The tragic fact is that some overzealous prosecutions and lawsuits have happened in this country, at times using inane arguments. Sometimes, juries and/or judges lap up this pablum and hold it against the defendants. It’s wise to believe that these cases will continue to pollute our justice system sporadically. It’s not wise to hang our every equipment decision on far-flung quasi-principles based on these rare examples. Again, a tactical decision is much more likely to be the topic of the day in a court proceeding against you than your choice of weapon.
The ability and willingness to complete a partial or full build of an AR-style patrol rifle may be the difference between a street officer having a patrol rifle or not having one.
I’m not exactly mechanically inclined. In fact, at the beginning of my first build, I thought I’d have as much success as the proverbial porcupine in a balloon factory: expensive, but fun to watch. I (along with my wife and friends) would fully support a government ban on my ownership, possession or transfer of any power tools up to and including a Dremel® rotary tool because I am a serious threat to myself and others. That said, if even I can build and maintain an AR lower, then so can you. The rifle I put together has already performed a yeoman’s duty and continues to thrive. PM

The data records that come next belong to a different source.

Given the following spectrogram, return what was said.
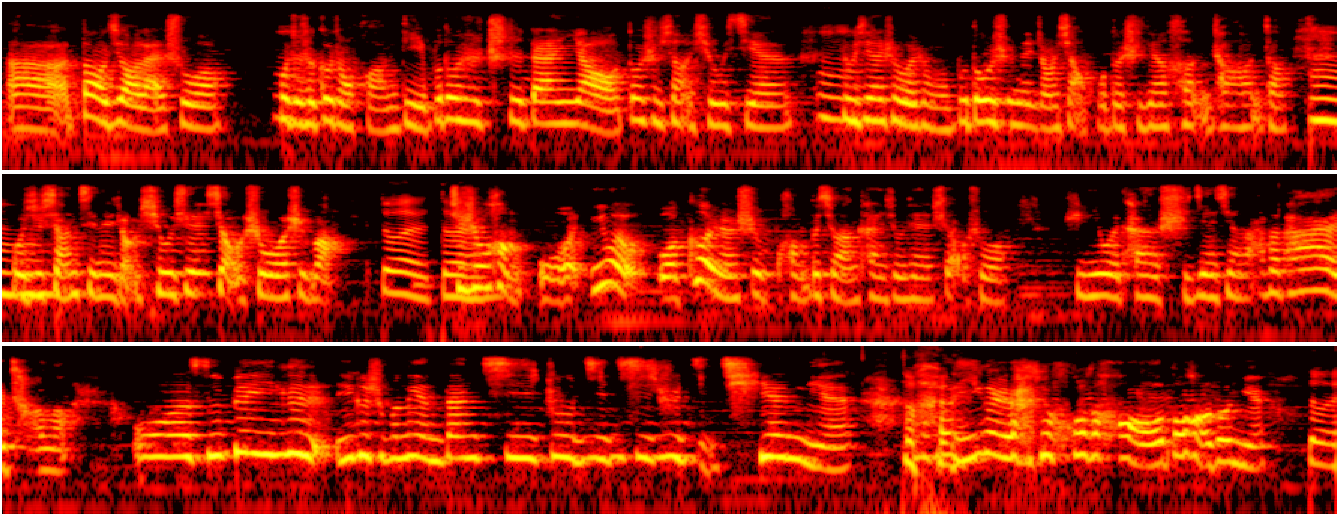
呃道教来说，或者是各种皇帝，不都是吃丹药，都是想修仙。修仙是为什么？不都是那种想活的时间很长很长？嗯，我就想起那种修仙小说，是吧？对对。其实我很我因为我个人是很不喜欢看修仙小说，是因为它的时间线拉的太长了。哇，随便一个一个什么炼丹期、筑基期就是几千年，然后一个人就活了好多好多年，对，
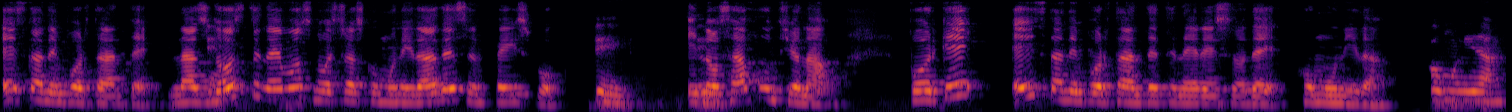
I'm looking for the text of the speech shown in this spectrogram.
es tan importante? Las dos tenemos nuestras comunidades en Facebook. Sí. Y nos ha funcionado. ¿Por qué es tan importante tener eso de comunidad? Comunidad.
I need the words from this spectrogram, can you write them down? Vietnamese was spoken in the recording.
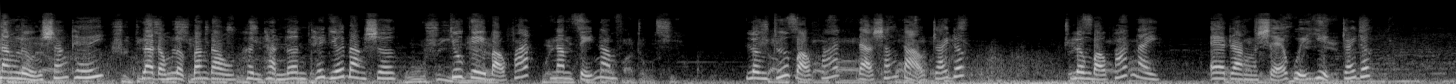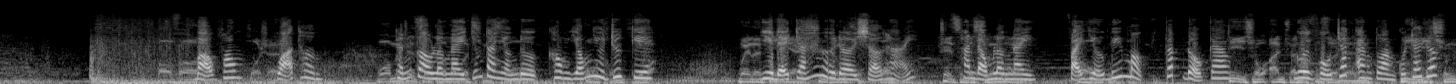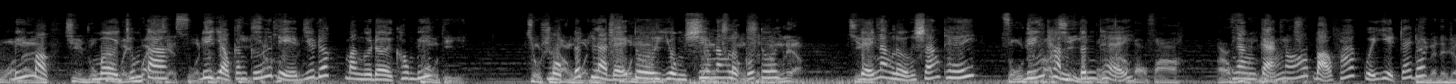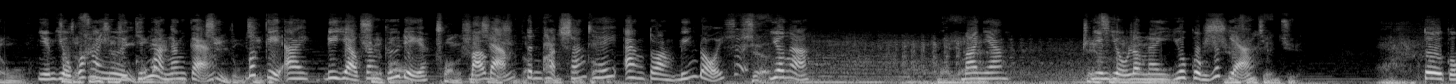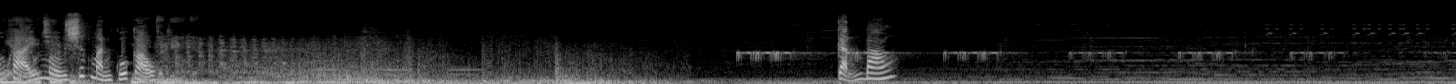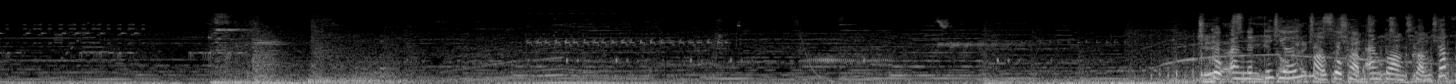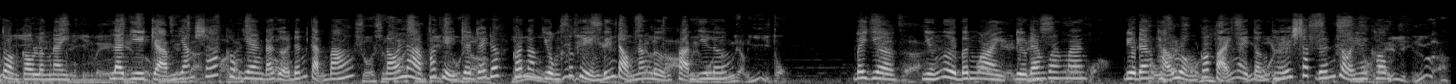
Năng lượng sáng thế là động lực ban đầu hình thành nên thế giới ban sơ. Chu kỳ bạo phát 5 tỷ năm. Lần trước bạo phát đã sáng tạo trái đất. Lần bạo phát này e rằng sẽ hủy diệt trái đất. Bạo phong, quả thần. Thỉnh cầu lần này chúng ta nhận được không giống như trước kia. Vì để tránh người đời sợ hãi Hành động lần này phải giữ bí mật cấp độ cao. Người phụ trách an toàn của trái đất Bí mật Mời chúng ta đi vào căn cứ địa dưới đất mà người đời không biết. Mục đích là để tôi dùng siêu năng lực của tôi Để năng lượng sáng thế Biến thành tinh thể. Ngăn cản nó bạo phát quỷ diệt trái đất. Nhiệm vụ của hai người chính là ngăn cản Bất kỳ ai đi vào căn cứ địa Bảo đảm tinh thạch sáng thế an toàn biến đổi. Dân ạ. À? Ma Nham Nhiệm vụ lần này vô cùng vất vả Tôi cũng phải mượn sức mạnh của cậu. Cảnh báo Cục An ninh Thế giới mở cuộc họp an toàn khẩn cấp toàn cầu lần này là vì trạm giám sát không gian đã gửi đến cảnh báo nói là phát hiện trên trái đất có năm dùng xuất hiện biến động năng lượng phạm vi lớn. Bây giờ, những người bên ngoài đều đang hoang mang Điều đang thảo luận có phải ngày tận thế sắp đến rồi hay không?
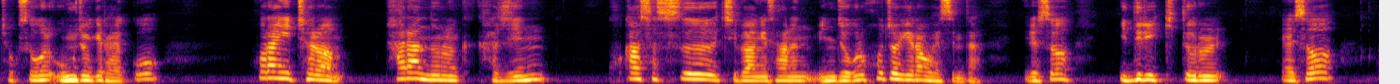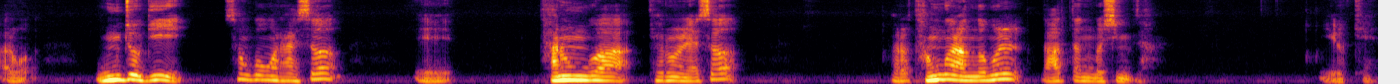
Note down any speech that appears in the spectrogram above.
족속을 웅족이라 했고 호랑이처럼 파란 눈을 가진 코카사스 지방에 사는 민족을 호족이라고 했습니다. 그래서 이들이 기도를 해서 바로 웅족이 성공을 해서 예, 단웅과 결혼을 해서 바로 당군왕검을 낳았던 것입니다. 이렇게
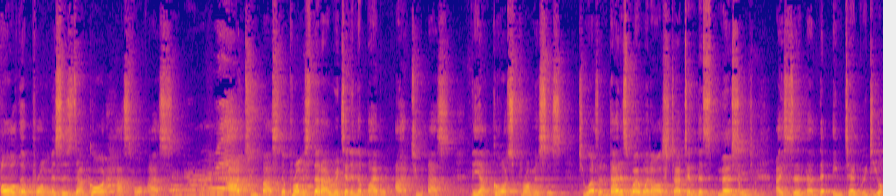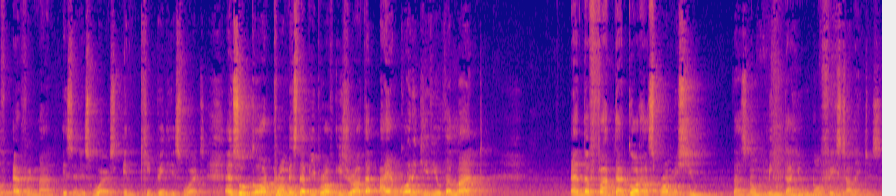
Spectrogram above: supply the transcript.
All the promises that God has for us are to us. The promises that are written in the Bible are to us. They are God's promises to us. And that is why when I was starting this message, I said that the integrity of every man is in his words, in keeping his words. And so God promised the people of Israel that I am going to give you the land. And the fact that God has promised you does not mean that you will not face challenges.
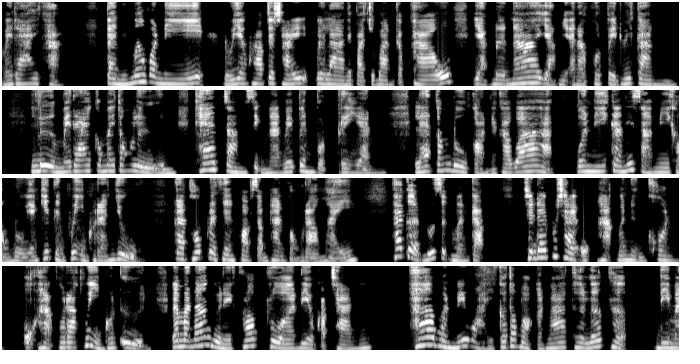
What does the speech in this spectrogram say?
ไม่ได้ค่ะ แต่ในเมื่อวันนี้หนูยังพร้อมจะใช้เวลาในปัจจุบันกับเขา อยากเดินหน้าอยากมีอนาคตไปด้วยกัน ลืมไม่ได้ก็ไม่ต้องลืม แค่จำสิ่งนั้นไว้เป็นบทเรียน และต้องดูก่อนนะคะว่า วันนี้การที่สามีของหนูยังคิดถึงผู้หญิงคนนั้นอยู่ กระทบกระเทือนความสัมพันธ์ของเราไหม ถ้าเกิดรู้สึกเหมือนกับ ฉันได้ผู้ชายอกหักมาหนึ่งคนอกหักเพราะรักผู้หญิงคนอื่น แล้วมานั่งอยู่ในครอบครัวเดียวกับฉัน ถ้ามันไม่ไหวก็ต้องบอกกันว่าเธอเลิกเถอะดีไหม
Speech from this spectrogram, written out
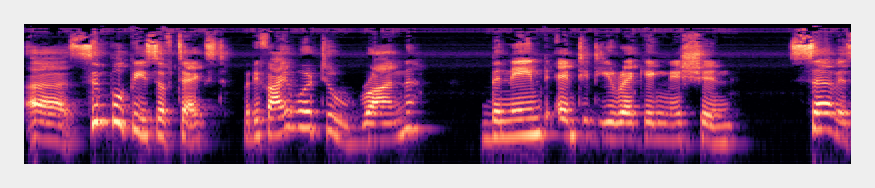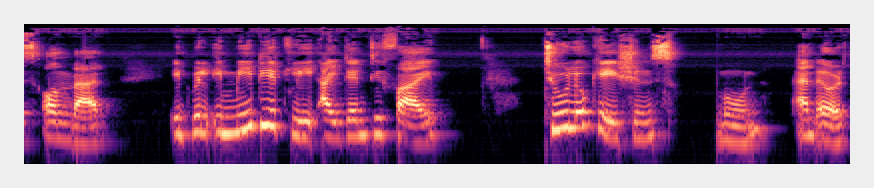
uh, simple piece of text, but if I were to run the named entity recognition service on that, it will immediately identify two locations, moon and earth,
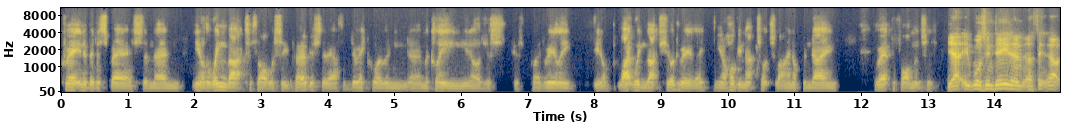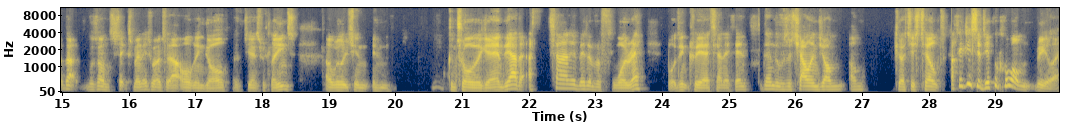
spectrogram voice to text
Creating a bit of space, and then you know the wing backs I thought were superb yesterday. I think Darikwa and uh, McLean, you know, just just played really, you know, like wing backs should really, you know, hugging that touch line up and down great performances. Yeah, it was indeed, and I think that that was on six minutes. We went to that opening goal of James McLean's. Uh, Willich in, in control of the game. They had a, a tiny bit of a flurry, but didn't create anything. Then there was a challenge on on Curtis Tilt. I think it's a difficult one, really.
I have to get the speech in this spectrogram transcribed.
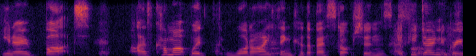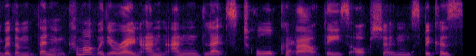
you know, but I've come up with what I think are the best options. If you don't agree with them, then come up with your own and, and let's talk about these options because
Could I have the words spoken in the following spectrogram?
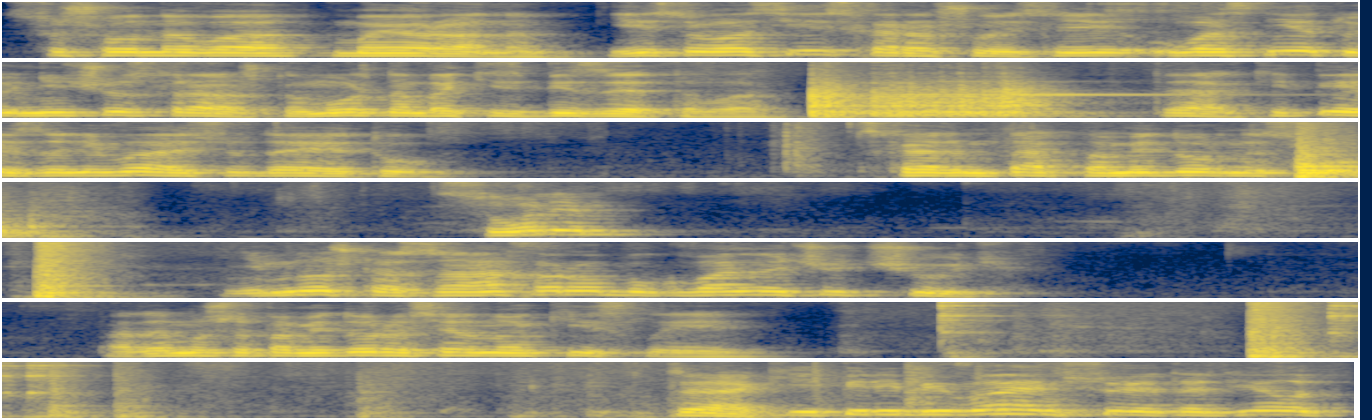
сушеного майорана. Если у вас есть, хорошо. Если у вас нету, ничего страшного. Можно обойтись без этого. Так, теперь заливаю сюда эту, скажем так, помидорный сок. Солим. Немножко сахара, буквально чуть-чуть. Потому что помидоры все равно кислые. Так, и перебиваем все это дело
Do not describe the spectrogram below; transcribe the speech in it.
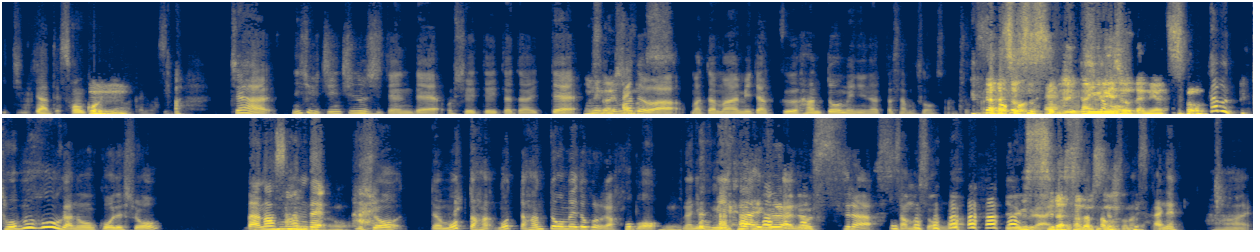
日なんて、その頃にかります。じゃあ、21日の時点で教えていただいて、いそれまではまた前みたく半透明になったサムソンさんとか。そうそうそう。そうね幽霊状態のやつを。多分飛ぶ方が濃厚でしょ？73で。でしょ？でももっとは、もっと半透明どころかほぼうん何も見えないぐらいのうっすらサムソンがいるぐらい。うっすらサムソンいますかね。はい。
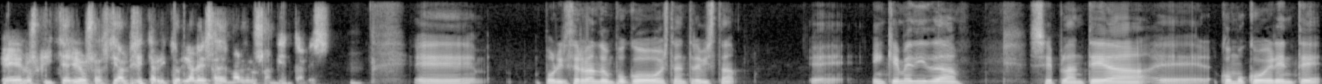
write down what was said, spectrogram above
los criterios sociales y territoriales, además de los ambientales. por ir cerrando un poco esta entrevista, ¿en qué medida se plantea eh, como coherente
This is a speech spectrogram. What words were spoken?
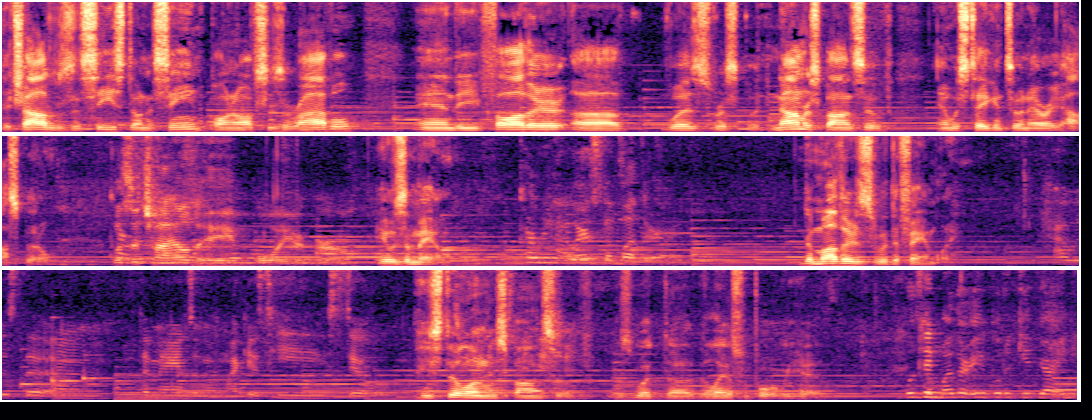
the, child was deceased on the scene upon officer's arrival, and the father uh, was non-responsive and was taken to an area hospital. Was the child a boy or girl? It was a male. where's the mother? The mother's with the family. How is the um, the man's one? Like, is he still? He's still unresponsive. Is what uh, the last report we had. Was the mother able to give y'all any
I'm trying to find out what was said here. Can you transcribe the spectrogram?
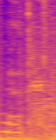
Oh!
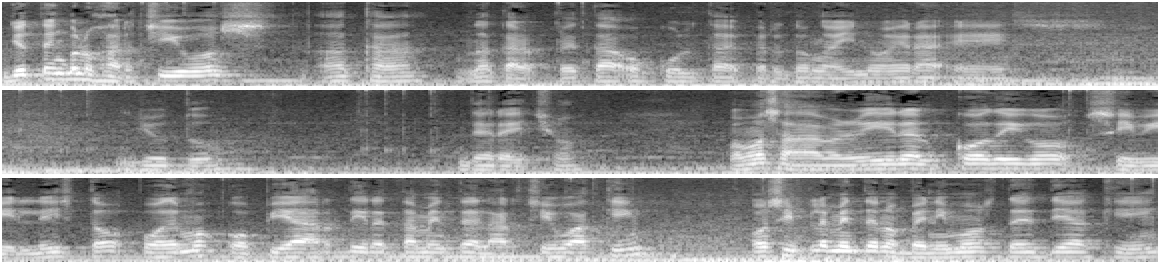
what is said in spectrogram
Yo tengo los archivos acá, una carpeta oculta, perdón, ahí no era, es YouTube, derecho. Vamos a abrir el código civil, listo. Podemos copiar directamente el archivo aquí o simplemente nos venimos desde aquí.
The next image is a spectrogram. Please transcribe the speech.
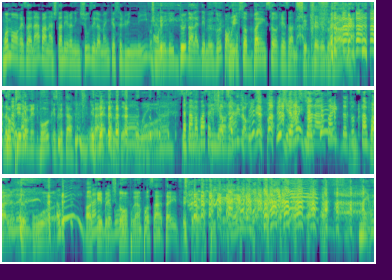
Moi, mon raisonnable en achetant des running shoes est le même que celui de Nive. On est les deux dans la démesure, puis on Oui. trouve ça bien ça raisonnable. C'est très raisonnable. Nos pieds doivent être beaux. Qu'est-ce que t'as? Oh. Ça s'en va pas à s'améliorant. Chanson, il en revient pas. J'ai Ouais, juste je mal à la tête de toute cette affaire-là. Palette de bois. Ah oui! OK, ben je comprends. Pas sa tête. Mais oui.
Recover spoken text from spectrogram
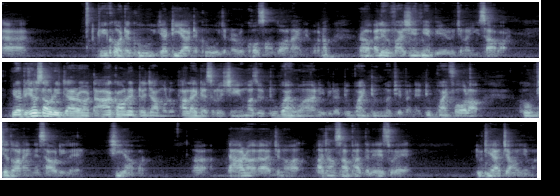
အဲ တွေးခေါ်တစ်ခုယက်တီယာတစ်ခုကိုကျွန်တော်တို့ခေါ်ဆောင်သွားနိုင်တယ်ပေါ့နော်အဲ့တော့အဲ့လို version မြင့်ပေးတယ်လို့ကျွန်တော်ယူဆပါတယ်ပြီးတော့တချို့စောက်တွေကြတော့တအားကောင်းတဲ့အတွက်ကြောင့်မလို့ဖတ်လိုက်တယ်ဆိုလို့ရှိရင်ဥပမာဆို2.1ကနေပြီးတော့2.2မဖြစ်ပဲနဲ့2.4လောက်ကိုဖြစ်သွားနိုင်တဲ့စောက်တွေလည်းရှိရပါအဲဒါကတော့ကျွန်တော်ဘာကြောင့်စာဖတ်တယ်လဲဆိုတော့ဒုတိယအကြောင်းရင်းပါ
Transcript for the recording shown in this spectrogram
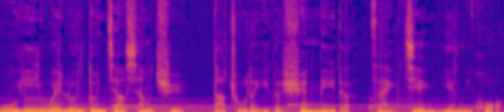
无疑为伦敦交响曲打出了一个绚丽的再见烟火。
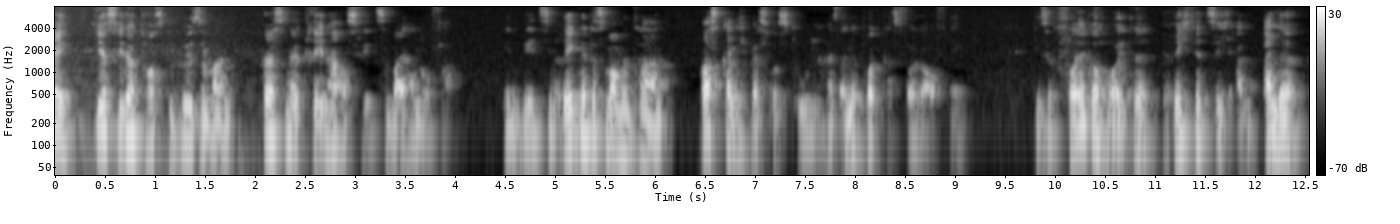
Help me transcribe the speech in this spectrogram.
Hey, hier ist wieder Thorsten Hösemann, Personal Trainer aus Wetzen bei Hannover. In Wetzen regnet es momentan. Was kann ich Besseres tun, als eine Podcast-Folge aufnehmen? Diese Folge heute richtet sich an alle,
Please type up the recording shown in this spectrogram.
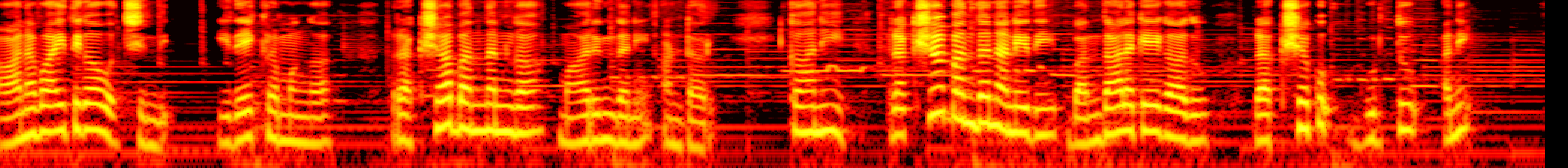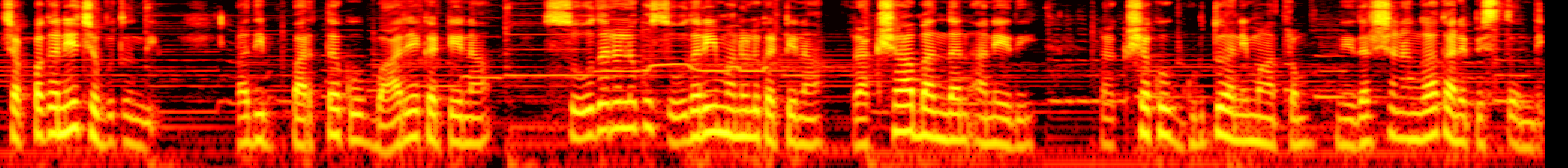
ఆనవాయితీగా వచ్చింది. ఇదే క్రమంగా రక్షాబంధన్గా మారిందని అంటారు. కానీ రక్షాబంధన్ అనేది బంధాలకే కాదు రక్షకు గుర్తు అని చెప్పగానే చెబుతుంది. అది భర్తకు భార్య కట్టిన సోదరులకు సోదరీమణులు కట్టిన రక్షాబంధన్ అనేది రక్షకు గుర్తు అని మాత్రం నిదర్శనంగా కనిపిస్తుంది.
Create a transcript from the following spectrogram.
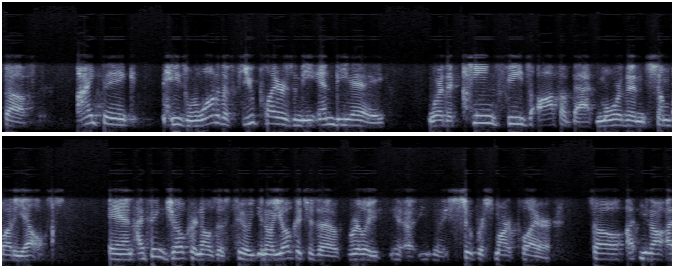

Warren Wilson is a Lieutenant with the Enid Police Department in Oklahoma. He is a former SWAT team member/leader and has been in law enforcement for 17 years.
- The build might be intimidating at first.
- Special tools aren’t necessary for a lower build but can be handy.
- The author’s Bravo Company Manufacturing upper on a built lower.
- A SWAT operator participates in a live-fire drill with a home-built rifle.